*What to do*
Only the lines holding "notes" are wanted here; copy each from the listing.
#### Study material ####
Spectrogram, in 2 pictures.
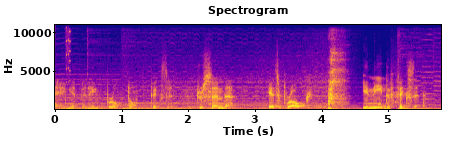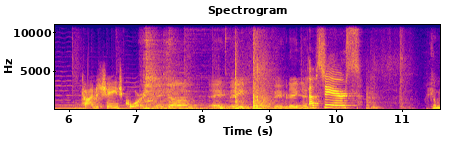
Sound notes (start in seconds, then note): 7.0 front door opens; 8.5 slams laptop shut; 10.4 footsteps approaching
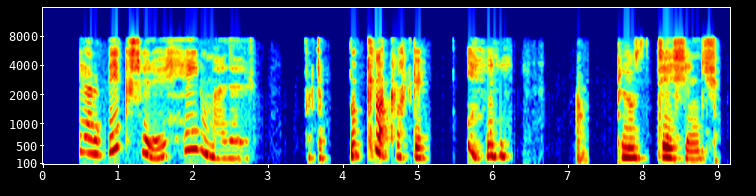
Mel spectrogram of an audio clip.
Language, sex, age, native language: Icelandic, female, 18-19, Icelandic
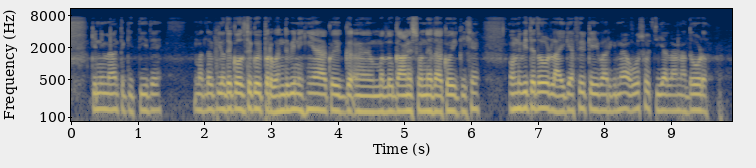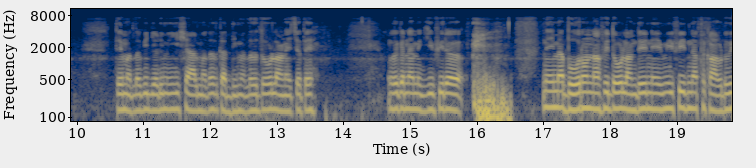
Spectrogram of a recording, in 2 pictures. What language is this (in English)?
Dogri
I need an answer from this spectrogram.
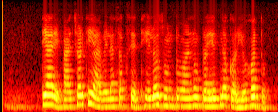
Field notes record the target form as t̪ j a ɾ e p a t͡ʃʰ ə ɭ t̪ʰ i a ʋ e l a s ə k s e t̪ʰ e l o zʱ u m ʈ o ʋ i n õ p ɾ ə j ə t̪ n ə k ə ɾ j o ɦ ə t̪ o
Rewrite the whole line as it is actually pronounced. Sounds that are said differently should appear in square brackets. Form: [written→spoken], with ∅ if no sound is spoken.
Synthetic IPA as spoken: t̪ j a ɾ e p a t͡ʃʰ ə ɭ t̪ʰ i a ʋ e l a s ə k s e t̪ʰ e l o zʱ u [m→ɳ] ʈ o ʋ [i→a] n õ p ɾ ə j ə t̪ n ə k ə ɾ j o ɦ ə t̪ o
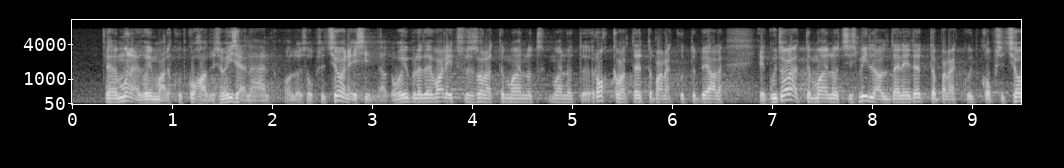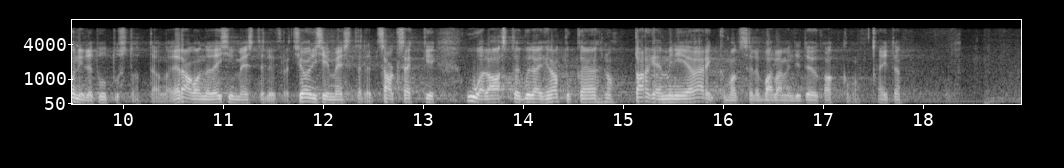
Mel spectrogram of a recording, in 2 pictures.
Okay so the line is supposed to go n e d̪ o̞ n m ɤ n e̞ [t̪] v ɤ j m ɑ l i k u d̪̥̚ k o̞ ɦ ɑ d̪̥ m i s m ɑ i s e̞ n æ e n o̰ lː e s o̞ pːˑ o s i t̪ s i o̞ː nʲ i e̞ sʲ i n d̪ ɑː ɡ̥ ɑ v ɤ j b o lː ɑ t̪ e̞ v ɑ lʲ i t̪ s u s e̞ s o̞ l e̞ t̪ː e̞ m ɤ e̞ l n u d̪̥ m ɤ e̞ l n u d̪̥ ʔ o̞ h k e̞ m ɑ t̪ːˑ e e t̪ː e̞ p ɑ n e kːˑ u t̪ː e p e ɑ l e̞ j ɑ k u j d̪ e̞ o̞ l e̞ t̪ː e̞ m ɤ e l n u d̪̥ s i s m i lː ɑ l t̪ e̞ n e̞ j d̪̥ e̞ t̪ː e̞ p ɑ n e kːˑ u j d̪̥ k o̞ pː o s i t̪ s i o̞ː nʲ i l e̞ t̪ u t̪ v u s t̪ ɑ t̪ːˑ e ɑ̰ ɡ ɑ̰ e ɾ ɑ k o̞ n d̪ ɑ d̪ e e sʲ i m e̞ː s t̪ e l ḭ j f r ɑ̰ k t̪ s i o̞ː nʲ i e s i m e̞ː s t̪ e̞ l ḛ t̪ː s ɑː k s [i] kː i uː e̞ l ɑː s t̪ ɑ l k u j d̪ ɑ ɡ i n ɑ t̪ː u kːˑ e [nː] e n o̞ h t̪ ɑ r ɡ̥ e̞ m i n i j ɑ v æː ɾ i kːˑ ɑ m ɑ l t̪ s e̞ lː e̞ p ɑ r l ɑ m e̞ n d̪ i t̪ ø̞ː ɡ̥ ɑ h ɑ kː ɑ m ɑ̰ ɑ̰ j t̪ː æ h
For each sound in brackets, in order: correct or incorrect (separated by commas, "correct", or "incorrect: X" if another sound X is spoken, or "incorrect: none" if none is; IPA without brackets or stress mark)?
incorrect: d̪, incorrect: æ, incorrect: n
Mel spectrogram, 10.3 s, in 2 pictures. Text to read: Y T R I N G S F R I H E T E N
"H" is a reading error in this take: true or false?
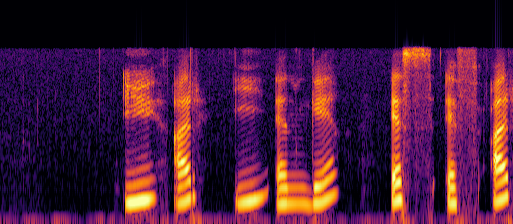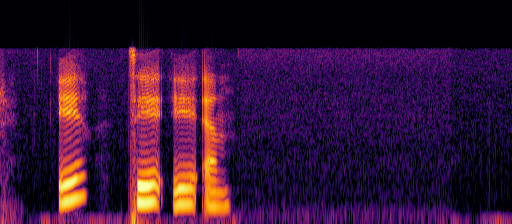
true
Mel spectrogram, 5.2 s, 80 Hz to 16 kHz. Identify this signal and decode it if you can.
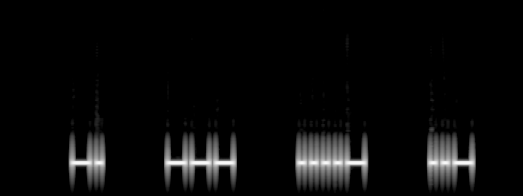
Morse code, heard as a keyed tone, about 20 wpm, spaced as for 10 wpm, 700 Hz. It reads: NO4U
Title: 102 Lesson 17g - Letter u - Call Signs 20wpm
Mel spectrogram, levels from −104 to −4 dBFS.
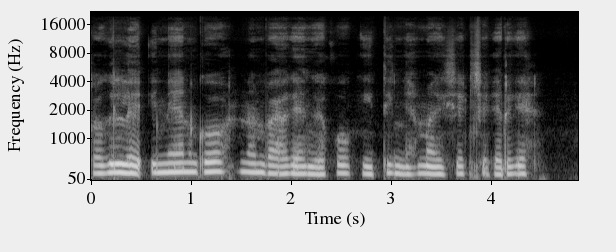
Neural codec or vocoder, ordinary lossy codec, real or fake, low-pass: vocoder, 44.1 kHz, 128 mel bands, Pupu-Vocoder; none; fake; 19.8 kHz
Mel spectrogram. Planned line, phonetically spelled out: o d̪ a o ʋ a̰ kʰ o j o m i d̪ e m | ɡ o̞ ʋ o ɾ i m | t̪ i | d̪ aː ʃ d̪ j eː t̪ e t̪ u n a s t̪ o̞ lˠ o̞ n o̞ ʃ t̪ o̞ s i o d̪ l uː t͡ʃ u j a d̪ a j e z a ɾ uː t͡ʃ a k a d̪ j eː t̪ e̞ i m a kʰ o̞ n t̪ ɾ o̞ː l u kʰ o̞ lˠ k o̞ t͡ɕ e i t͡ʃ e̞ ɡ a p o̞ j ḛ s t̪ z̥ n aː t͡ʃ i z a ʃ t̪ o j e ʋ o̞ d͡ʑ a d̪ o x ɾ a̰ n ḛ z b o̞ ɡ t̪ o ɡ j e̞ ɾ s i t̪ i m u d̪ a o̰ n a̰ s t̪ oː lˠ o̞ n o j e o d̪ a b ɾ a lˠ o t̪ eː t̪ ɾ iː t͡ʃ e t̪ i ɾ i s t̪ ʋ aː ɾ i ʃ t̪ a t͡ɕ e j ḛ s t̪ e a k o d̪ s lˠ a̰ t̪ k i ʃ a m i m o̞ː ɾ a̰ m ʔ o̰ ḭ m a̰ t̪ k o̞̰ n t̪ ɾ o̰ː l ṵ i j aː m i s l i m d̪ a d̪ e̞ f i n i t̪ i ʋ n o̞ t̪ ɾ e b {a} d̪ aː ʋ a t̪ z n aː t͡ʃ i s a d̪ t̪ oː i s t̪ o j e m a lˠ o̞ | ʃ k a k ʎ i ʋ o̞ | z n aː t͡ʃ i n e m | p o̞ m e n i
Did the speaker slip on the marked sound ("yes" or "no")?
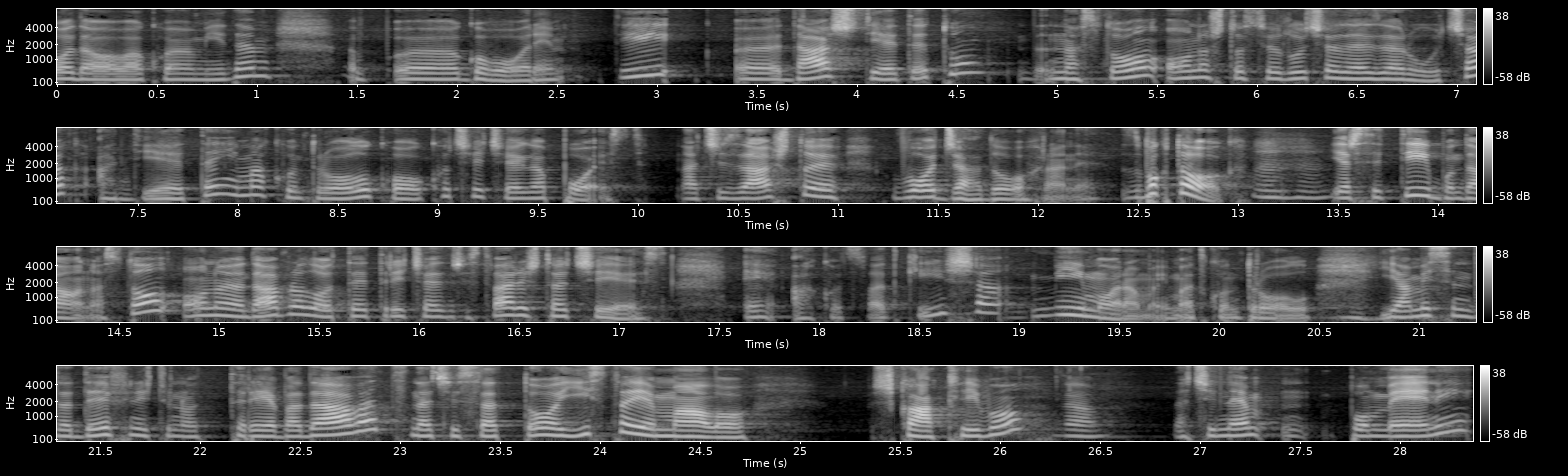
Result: no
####
*Expected answer*
Sound notes (start in seconds, then note): 7.0 front door opens; 8.5 slams laptop shut; 10.4 footsteps approaching
Field notes record the target form as t̪ j a ɾ e p a t͡ʃʰ ə ɭ t̪ʰ i a ʋ e l a s ə k s e t̪ʰ e l o zʱ u m ʈ o ʋ i n õ p ɾ ə j ə t̪ n ə k ə ɾ j o ɦ ə t̪ o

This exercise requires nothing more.